With Ethiopia already acknowledging that Eritrean troops attacked local civilians in Tigray, it is likely that when the conflict is over and the international community is looking for someone to blame, Afwerki will be the obvious scapegoat.
There are other factors that weaken Afwerki’s hand in this blame game. Both the TPLF and the Ethiopian government have strong lobbying operations in the US, and while the narratives they have been pushing are not fully known, it is certain that they are not friendly to Eritrea.
Furthermore, the UAE’s recent withdrawal from Eritrea’s Assab Port signals that Asmara may not be able the enjoy the backing of regional powers like it did in the past few years. The UAE’s drones reportedly have played a crucial role in dismantling the TPLF’s heavy artillery. It is not likely that the UAE will come to Afwerki’s rescue at the cost of its coveted Western alliances. Left isolated, a weakened Afwerki would be vulnerable prey.
The Afwerki regime is also likely to face a new wave of domestic dissent in the coming days. While the Eritrean president has been singularly focused on the war in Tigray, conditions have been worsening by the day for citizens inside Eritrea. Eritrean families who sent their loved ones to the war in Ethiopia have been kept completely in the dark and do not know their fates. The magnitude of losses will be revealed only after Eritrea begins pulling out of Tigray, which would likely result in significant public anger and anti-regime sentiment.
For many years, Eritreans have been led to believe that better days are coming. The war in Tigray proved that under Afwerki’s leadership, regardless of any peace deals and diplomatic openings, their future will be shaped by atrocities, war crimes and endless suffering. With nothing left to lose, or hope for, they are more likely than ever before to rise against the regime.
Only time will tell whether Afwerki will be able to weather this storm and somehow hold on to power. But whatever happens in the coming days, Eritrea will have to carry the weight of the devastation its military has caused in Tigray.
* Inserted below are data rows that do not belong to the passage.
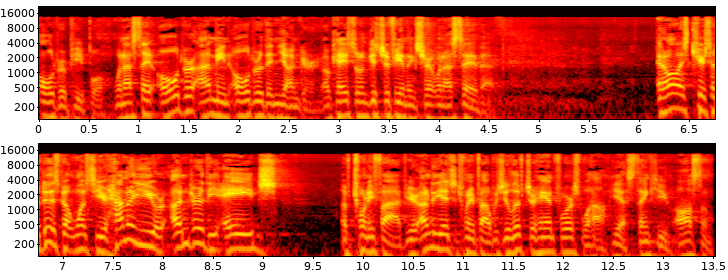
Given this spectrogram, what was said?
older people. When I say older, I mean older than younger, okay? So don't get your feelings hurt when I say that. And I'm always curious, I do this about once a year. How many of you are under the age of 25? You're under the age of 25. Would you lift your hand for us? Wow, yes, thank you. Awesome.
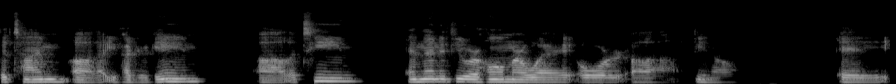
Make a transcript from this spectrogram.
the time uh, that you had your game uh, the team and then if you were home or away or uh, you know a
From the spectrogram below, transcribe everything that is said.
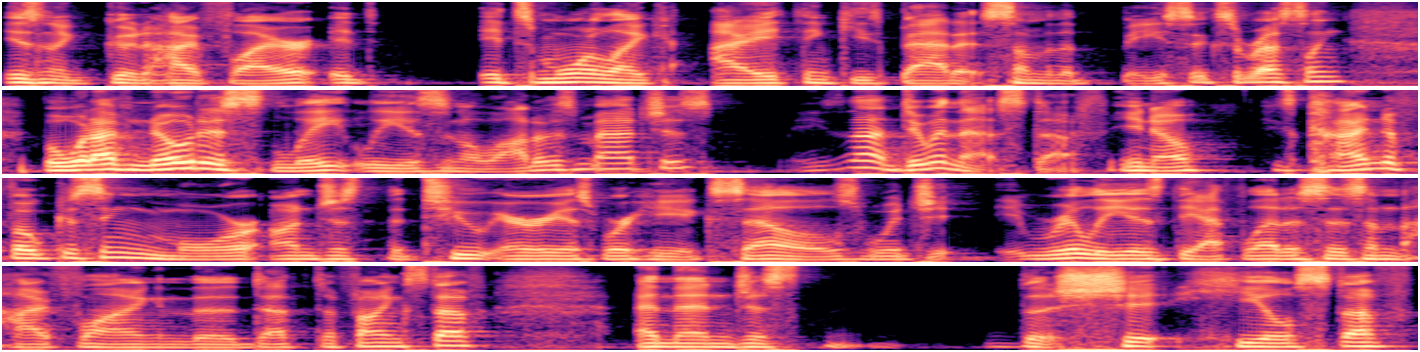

The views expressed here are the author’s own and do not necessarily reflect Al Jazeera’s editorial stance.